Let’s go back to my friend, Nick. He tracks the root cause of his disappointment. Has something from his past risen back up to affect him? Is he currently dealing with something that he can work through?
To indeed move on, we must identify who and what we are disappointed in. I’d go as far as to say you should name a person.
4. Don’t stop dreaming. Take the next chance.
You might ask, “If we are all going to be disappointed, why should we even try? What’s the point of trying if we are only going to be let down and have our feeling hurt? Shouldn’t we grab Ben and Jerry’s and dive in and eat our way to ‘happiness’?” As tempting as that sounds, I don’t believe it’s the best option for any of us. Sure diving into our favorite vice might allow us to feel better, but is that how we mature?

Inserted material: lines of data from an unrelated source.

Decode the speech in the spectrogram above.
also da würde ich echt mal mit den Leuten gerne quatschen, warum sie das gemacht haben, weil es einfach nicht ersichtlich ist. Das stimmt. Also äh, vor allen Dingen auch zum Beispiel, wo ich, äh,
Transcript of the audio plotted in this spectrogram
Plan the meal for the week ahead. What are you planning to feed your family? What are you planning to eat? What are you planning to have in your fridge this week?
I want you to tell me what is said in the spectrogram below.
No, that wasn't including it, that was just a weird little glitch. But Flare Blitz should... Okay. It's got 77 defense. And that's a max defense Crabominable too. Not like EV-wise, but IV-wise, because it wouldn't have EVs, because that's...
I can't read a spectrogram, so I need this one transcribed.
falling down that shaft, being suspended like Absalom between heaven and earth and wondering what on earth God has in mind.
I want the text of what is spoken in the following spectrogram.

Diving head first into your favorite vice might result in you being dependent on that vice to function. You might end up only being able to fit into sweat pants as a result of eating all the things. You might binge drink on some New Holland Beer Barrel Bourbon and find yourself out of a job, friendless, etc. At least you’re ‘happy’ right?
Giving up isn’t the best option for you. Giving up might protect your heart from being hurt or let down. C.S. Lewis said it best.

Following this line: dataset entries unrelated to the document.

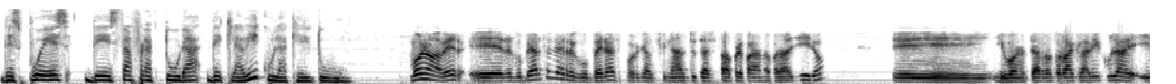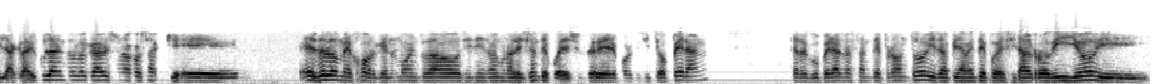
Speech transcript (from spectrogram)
después de esta fractura de clavícula que él tuvo? Bueno, a ver, eh, recuperarte te recuperas porque al final tú te has estado preparando para el giro eh, y bueno, te has roto la clavícula y la clavícula dentro de lo que cabe es una cosa que es de lo mejor, que en un momento dado si tienes alguna lesión te puede suceder porque si te operan te recuperas bastante pronto y rápidamente puedes ir al rodillo y,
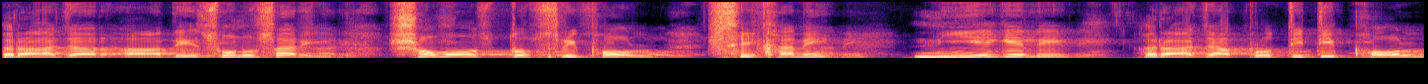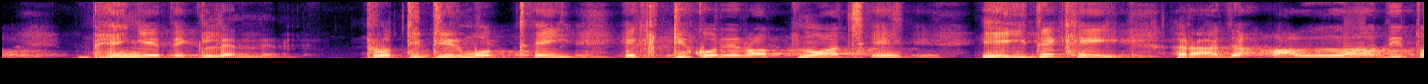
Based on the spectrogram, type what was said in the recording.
রাজার আদেশ অনুসারে সমস্ত শ্রীফল সেখানে নিয়ে গেলে রাজা প্রতিটি ফল ভেঙে দেখলেন। প্রতিটির মধ্যেই একটি করে রত্ন আছে। এই দেখেই রাজা আহ্লাদিত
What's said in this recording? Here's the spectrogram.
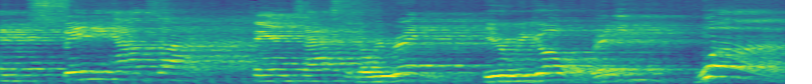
And spinning outside. Fantastic. Are we ready? Here we go. Ready? One,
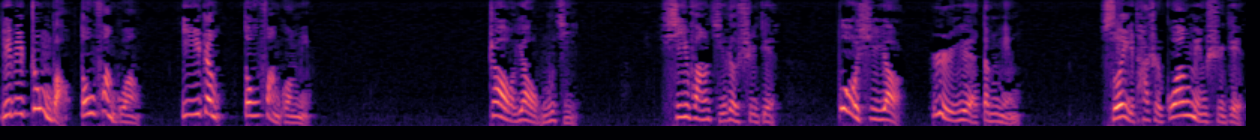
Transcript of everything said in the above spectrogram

“To love at all is to be vulnerable. Love anything and your heart will certainly be wrung and possibly be broken. If you want to make sure of keeping it intact, you must give your heart to no one, not even to an animal. Wrap it carefully round with hobbies and little luxuries; avoid all entanglements; lock it up safe in the casket or coffin of your selfishness. But in that casket-safe, dark, motionless, airless — it will change. It will not be broken; it will become unbreakable, impenetrable, irredeemable. The alternative to tragedy, or at least to the risk of tragedy, is damnation. The only place outside of Heaven where you can be perfectly safe from all the dangers and perturbations of love is Hell.”-C.S. Lewis
To advance in life, humanity must dream. It must pursue possibilities.

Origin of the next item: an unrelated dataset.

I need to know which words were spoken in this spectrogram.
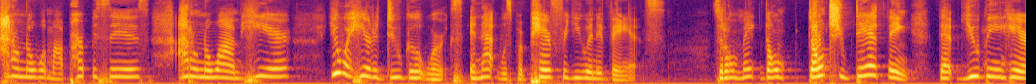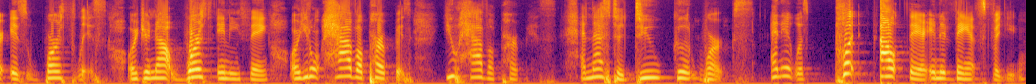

In the pursuit of making his dream come true, Thomas Edison seemingly failed to invent the light bulb. Time after time his attempt to create the light bulb failed. It wouldn’t produce light. The prototype wasn’t successful at holding the light. Finally, however, he made a prototype that kept the light. It was ultimately successful. Thomas Edison was asked how it felt to fail 1,000 times. Edison replied, ‘I didn’t fail to invent the light bulb, the light bulb took 1,000 steps to invent.’
Human history is full of leaders who should have given up. They were disappointed many times for sure. Let’s look at Abraham Lincoln for example. He lost eight elections, failed at business more than once and was heartbroken when his fiance got sick and died. He should have given up. Human history, however, wouldn’t be the same if he did. We are better off because of his pursuit of greatness.
What will human history say because of your pursuit of greatness?
Don’t allow disappointment to crush you. Take steps to mature. Take steps to move past it and improve human history.
Edited by @Tammy Oswalt